|Pierogies, after a quick fry in some butter|
I can't help but think of my Babcia every time I make pierogies. The way she shuffled her feet on the linoleum floor of her apartment, her thick Polish accent and tough as nails attitude and fierce pride. Babcia (affectionately called "Bobbie") was a heck of a lady. You knew not cross her but you also knew how much she loved you and how proud she was. Unfortunately I was only 9 when she died but the story goes that towards the end, when things got bad, my Dad went to visit her in the hospital and as stood next her bed, he head bowed and murmured a prayer. She must have sensed someone was in the room because she opened her eyes, looked him square in the face and yelled in her thick Polish accent, "David! What are you doing?! Don't worry, if I die, I tell you!" Then she dismissed him, ordering that he return to work.
I always wish that I got to know her as an adult. I'm sure she would have shaken her head in disagreement when I didn't bring "a nice Polish man" to dinner and she would have questioned what the heck I was wearing (let's face it, the early nineties were bad years for us all). But I also like to think we would have sat down at the table in her kitchen and over coffee, talked about her childhood in Poland. She would have wanted me to know all about it. Even as a kid, I remember her constantly telling me that "I'm a good Polish girl" (or was it reminding me to "be a good Polish girl"?) We would have talked for hours and then I would have had to drop her off at Bingo. Bobbie loved that Bingo.
As I write this post I can't help but laugh a little and smile at the memory of her. Although she passed away years ago and I never got to have that chat with her, I have food to connect me to her and I still think of her every time I make any sort of Polish food. Now if that isn't a great legacy, I don't know what is.
This recipe isn't her original, I adapted it and changed it a little (I'm sure she would have had a thing or two to say about that) but all the basics are still there. The beautiful thing about pierogies is that, like ravioli, you can fill them with almost anything you can think of. Traditional Polish stuffings (at least the kind that Bobbie made) were always potato and cheese, cabbage, mushroom and onion and two types of sweet pierogies, blueberry and apple. (The blueberry ones were always my favorite). I ended up stuffing mine with cheddar-truffle potatoes. I'm sure she would have had something to say about that too. But I also think she would have tried one and even though there's no way she'd admit it, I think she would have liked it.
Check out the recipe and more pictures after the jump and be sure to click back tomorrow, I'm going to show you Bobbie's trick with what to do with leftover pierogie dough...
|I like to add the eggs one at a time..easier to incorporate!|
For the dough:

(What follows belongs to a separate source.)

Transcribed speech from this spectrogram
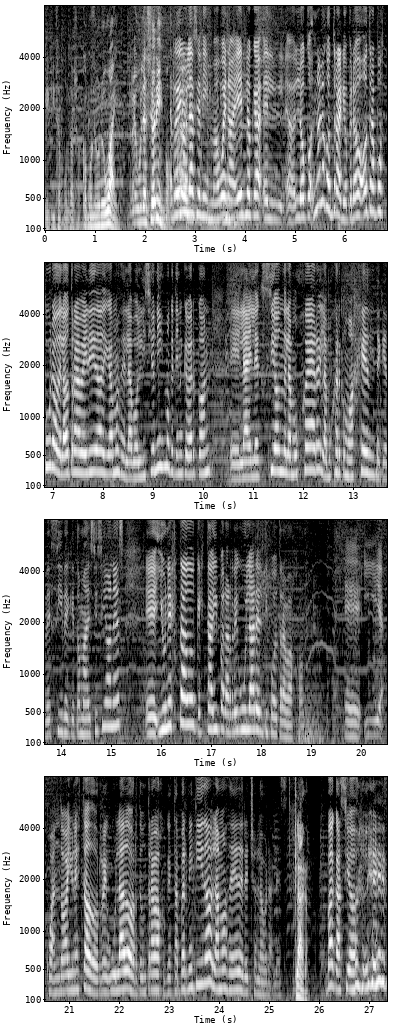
que quise apuntar yo. Como en Uruguay. Regulacionismo. Regulacionismo, bueno, es lo que el, lo no lo contrario, pero otra postura o de la otra vereda, digamos, del abolicionismo que tiene que ver con eh, la elección de la mujer, la mujer como agente que decide, que toma decisiones, eh, y un Estado que está ahí para regular el tipo de trabajo. Eh, y cuando hay un Estado regulador de un trabajo que está permitido, hablamos de derechos laborales. Claro. Vacaciones,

- 1 1/2 cup all-purpose flour, plus additional for dusting
- 1 tsp salt
- 2 eggs
- 1 tbs vegetable oil
- pinch of nutmeg
- 1 cup water, to seal the pierogies
For the filling:
- 3 large Yukon Gold potatoes
- 1 cup sharp cheddar cheese
- 1 TBS butter
- Splash of chicken broth or stock, milk or cream
- 1-2 tsp Black Truffle Oil
- Salt and Pepper to taste
Start by making the potato filling by baking the potatoes in a 400 degree oven until you can insert and remove a knife or fork with no resistance. Once the potatoes are done and have cooled a bit, but are still hot, peel them and run them through a ricer or just mash them by hand. Melt the butter and cheese into the hot butter. The potatoes should be smooth and creamy but a little on the thick side. Salt and pepper to taste and then add the truffle oil. Cover and chill.
To make the dough, start by dumping the flour onto a counter or other work surface and make a well in the center. Crack the eggs into the center of the well and add the salt, oil and nutmeg. Using a fork or your fingers, gently stir the eggs and gradually combine it with the flour until you start to form a dough. You're looking for the dough to be well combined, somewhat heavy for it's size and just a little bit tacky. Add a little water to the dough if it's still a little dry. Add a splash of water if they are too thick. Add a little more flour if it's too wet.
Chill the dough for a bit, just so that it's easier to handle, and then roll out 1/4 of the dough onto a floured surface into a thin layer. This is the tough part because the dough is going to fight you on this. Take charge here and keep at it until you've got a nice, even layer of dough. Using a large biscuit cutter or a coffee mug (that's how Bobbie did it) cut out circles. Using a rolling pin, roll out those circles even more so that the dough is thin but still has a good amount of strength to it. Remove potatoes from the fridge and pinch together about 2 TBS of potatoes into a half-moon shape. Place the potatoes on half of the pierogis. Using your fingers, wet the perimeter of the dough, fold over the non-potatoed side of the pierogie and pinch all sides tightly. Repeat this process until the potatoes are gone. Reserve any remaining dough (I'll show you why tomorrow!).
To cook, boil a large pot of salted water. Carefully dunk a couple of pierogies into the boiling water. Do this in small batches (no more than 5-6 at a time) so that they will cook evenly and not stick together. Cook them until they float, carefully strain them and set them on a plate to dry. For an extra step or to reheat them, you can fry them up in a little butter so that there exteriors get a subtle little crunch to them.